If this were a perfect world, I, right now, would be living in a bigger space. A space where I could have all my books here with me, rather than in a box buried deep in a dusty storage unit. If this were a perfect world I would be able to easily pull out my copy of Francesca Lia Block‘s Violet & Claire novel, my favorite book from middle school, and find all my favorite exerts carefully highlighted. In a perfect, world I would be able to start this blog post perfectly, with one of Block’s many descriptions of Joshua Tree that I grew up reading. Sadly, things are not perfect and this is the opening paragraph we must live with.
Joshua Tree was one of my dad’s favorite places, right along with the High Sierra and the Grand Teton. I grew up hearing him talk about this strange land in the desert, but despite it being only about two hours away from where I grew up I never had the pleasure of experiencing it with him.
To add to the mystery and wonder of Joshua Tree, my favorite author growing up was (and still is) Francesca Lia Block and in many of the books and short stories of hers that I have read she paints a gorgeously dark and dangerous yet magical picture of Los Angeles (One of the main reasons I love her writing!). And, if I recall correctly, she references Joshua Tree in quite a few as well, especially my favorite, Violet & Claire. This just added to my interest in exploring this strange area. But again, for some reason, I never made it out there.
When my husband and I were preparing to leave Hawaii we started talking extensively about the places we wanted to visit once we were back on the mainland. Joshua Tree immediately topped my list. However, as you know, last year was a rough one for me and not a lot went as planned. So, we never made it to Joshua Tree, but I promised myself I would make it this year and then COVID happened and the national parks shut down.
I guess I should hurry up and get to the point, long story kind of short; Despite it being the early part of summer, as soon as the national parks opened back up and my husband had two days off from work back-to-back, the key to us getting up and leaving early enough to enjoy a full day at the park, I made sure Joshua Tree was the first place we went.
Two weeks ago, I was finally able to check Joshua Tree off my bucket list and it did not disappoint. It was a relaxing, rejuvenating, mesmerizing, HOT day trip.
When we first decided to go, my weather app said it would be about 90 degrees. When I started looking up hikes, my AllTrails app showed that it would be somewhere around 95 degrees. On our drive up there, before we even hit the park, so around 8 am, it was already past 90 degrees. It was clearly going to be a hot day. Before entering the park we stopped off at the Visitor Center and they reported the high for the day to be around 110.
It was not the kind of heat we were prepared for, but I also cannot be mad about it. It is the desert and it is summertime.
Because it was so hot and the husband and I are somewhat out of hiking shape, we’ve been in quarantine for almost four months now, we weren’t able to explore the park on foot as much as we would have liked. We stuck to only doing the super short trails –

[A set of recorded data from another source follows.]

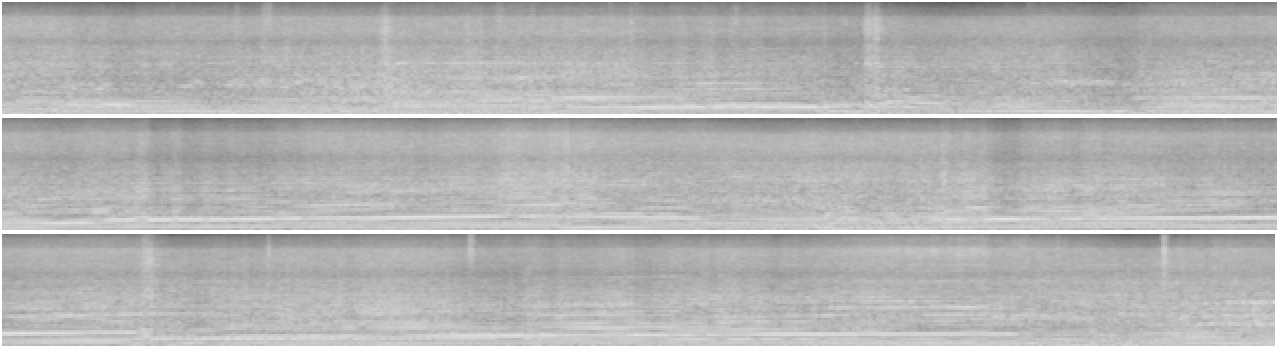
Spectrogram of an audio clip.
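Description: Race car engine under hard acceleration, heard from inside the stripped cockpit. Its pitch climbs for several seconds at a time and drops sharply between pulls, over and over.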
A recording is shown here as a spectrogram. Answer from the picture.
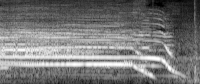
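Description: A person in the audience yelling a long, drawn-out cheer, "Go!", for a graduate. It is held loud on one steady pitch, then the voice drops off a little before the end.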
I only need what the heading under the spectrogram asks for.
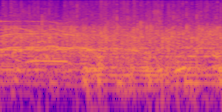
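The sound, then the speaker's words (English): A live comedy show audience claps steadily, a dense, sustained wash of applause with some cheering voices mixed in, loud and continuous throughout, as a comedian is welcomed to the stage. “Keep that round of applause going.”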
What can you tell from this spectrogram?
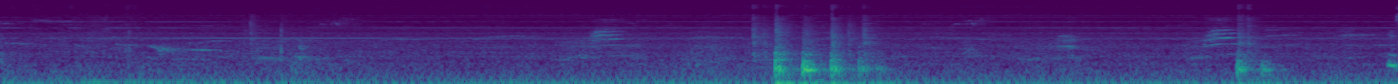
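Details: Charlie Chaplin, a pet cat responding to its owner in cat language, gives several short meows spread through the stretch, some upward-curving, amid low room hum and a cluster of sharp knocks or thumps near the middle.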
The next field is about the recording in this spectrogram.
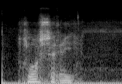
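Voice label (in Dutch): "glossary", Dutch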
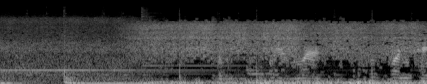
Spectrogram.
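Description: Low background music with a single held tone over a steady rumble, joined about a second and a half in by a steady hiss.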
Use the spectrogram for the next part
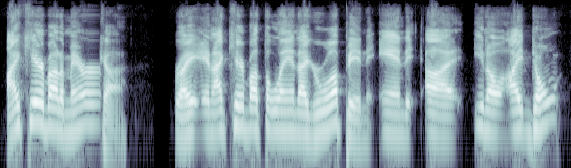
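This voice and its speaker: On a heated live-stream panel, a man from Alaska rambles through his points with many fillers, repeatedly tacking on "right?". His fairly high voice is brisk, bright and forceful, captured in clean studio sound with no echo.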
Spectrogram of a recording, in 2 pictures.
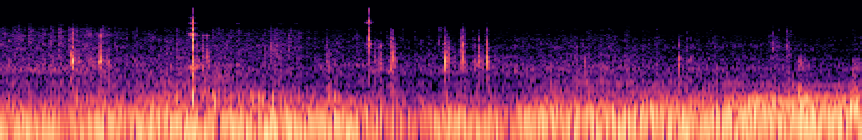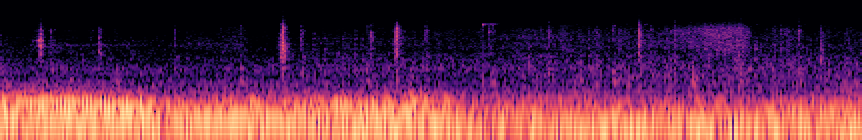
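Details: Car climbing a hill after a misfire fix: deep, even engine rumble with no stumbles or misses; smooth, healthy running under load.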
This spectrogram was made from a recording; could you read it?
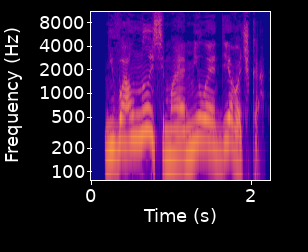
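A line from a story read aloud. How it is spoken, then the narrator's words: Puppy exclaiming. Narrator (Russian): воскликнул щенок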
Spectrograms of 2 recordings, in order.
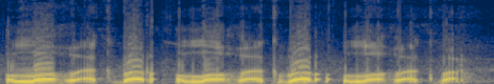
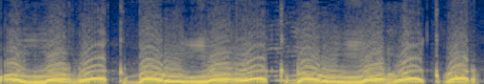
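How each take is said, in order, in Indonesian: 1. Setiap frasa dipisahkan oleh jeda. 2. Frasanya diucapkan bersambung tanpa jeda. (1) "waqaf-waqaf, eh satu kalimah per satu kalimah"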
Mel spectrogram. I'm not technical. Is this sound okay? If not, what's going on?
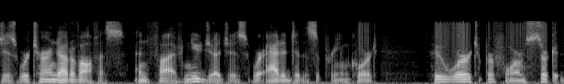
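No. From 3.56 s to the end, there's a filter restarted on every block: it forgets its state every 128 samples, adding a buzz, about 345 ticks per second, under the speech.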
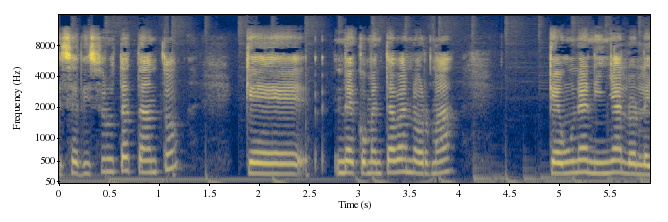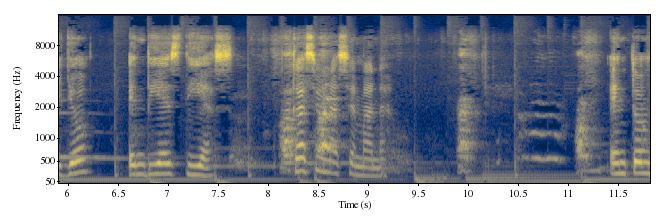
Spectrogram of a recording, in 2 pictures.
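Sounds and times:
speech: 0:00.0 - 0:04.1, 0:04.9 - 0:09.3, 0:09.9 - 0:10.2, 0:11.1 - 0:11.8
dogs barking: 0:07.5 - 0:11.4.

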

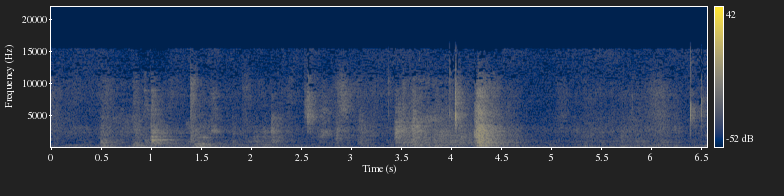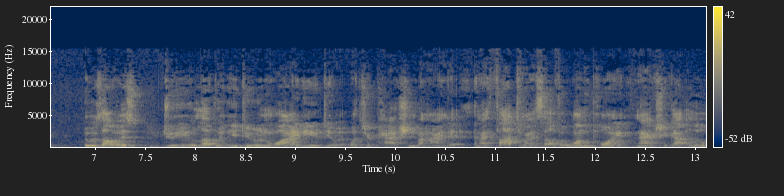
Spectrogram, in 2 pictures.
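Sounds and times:
door being pulled shut: 0:00.5 - 0:05.7
speech: 0:07.0 - 0:13.1.

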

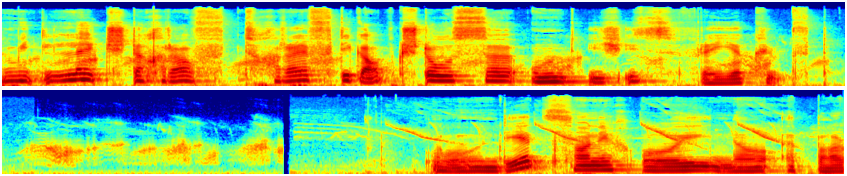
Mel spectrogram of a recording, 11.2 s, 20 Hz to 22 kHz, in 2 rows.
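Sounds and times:
speech: 0:00.0 - 0:05.5, 0:08.5 - 0:11.2
frog croaking in nasal bursts: 0:00.0 - 0:07.6
quieter outdoor chirping: 0:00.0 - 0:11.2.

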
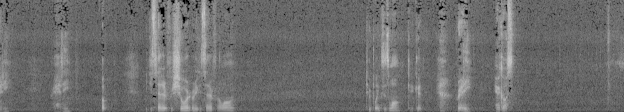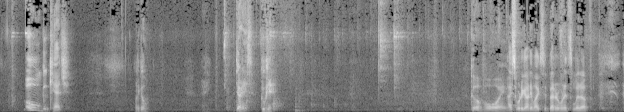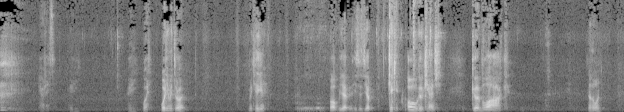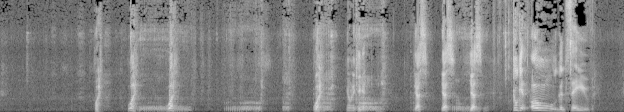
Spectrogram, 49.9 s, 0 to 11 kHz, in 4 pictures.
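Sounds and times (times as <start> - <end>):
small dog growling: 30.8 - 31.6, 40.0 - 45.3, 46.3 - 47.3.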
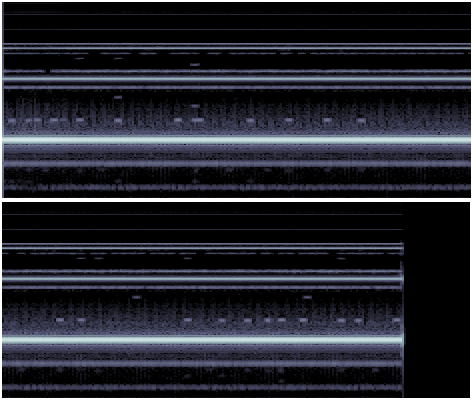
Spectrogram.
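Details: A heart monitor gives a steady, unbroken high beep, the flatline alarm showing no detected heartbeat: monitor flatline alarm (asystole).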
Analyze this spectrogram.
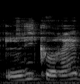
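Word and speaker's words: Lycored: Je vais la prononcer à la française. Donc, Licored, donc L-Y-C-O-R-E-D.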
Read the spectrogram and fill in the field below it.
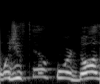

- Keys View Nature Trail – 0.2 miles (This is not a hike, it is a walk up to a look out point.)
- Barker Dam Nature Trail – 1.3 miles
- Hidden Valley Nature Trail – 1.0 miles
- Cap Rock and Gram Parsons Nature Trail – 0.7 miles
And we explored the rest of the park by car.
Despite the tiny bit of hiking we were able to do, I was still blown away by the park. My husband made fun of me, immediately asking if I “felt closer to my dad.” He was joking and serious all at the same time, but so was my response, “Yes.” Although I have no reason to, my dad never shared any specific stories, he never took me to Joshua Tree, all I knew was that he loved the park and spent a good amount of time there, and yet I did feel oddly closer to him. Not like I do in Bullhead, but I felt an understanding. I can’t properly explain what I felt, but (here is my best effort) I felt like I understood what he saw and felt in Joshua Tree and even though I can’t know for sure, I feel like the park gave me the same feeling and awe. Without him being there to confirm, I felt like I could relate to him on a new level and that we now have yet one more thing we share.
As I said, since it was so hot we did most of our exploring by car and, like I said, that was enough for me to fall in love with the park. We already have plans to go back in the winter, I’d love to see the park with snow, and in spring to see all the cactus blooms. We even scouted out several of the campsites and are hoping to get back out there to camp, maybe as soon as fall, as long as the temperatures have started to drop.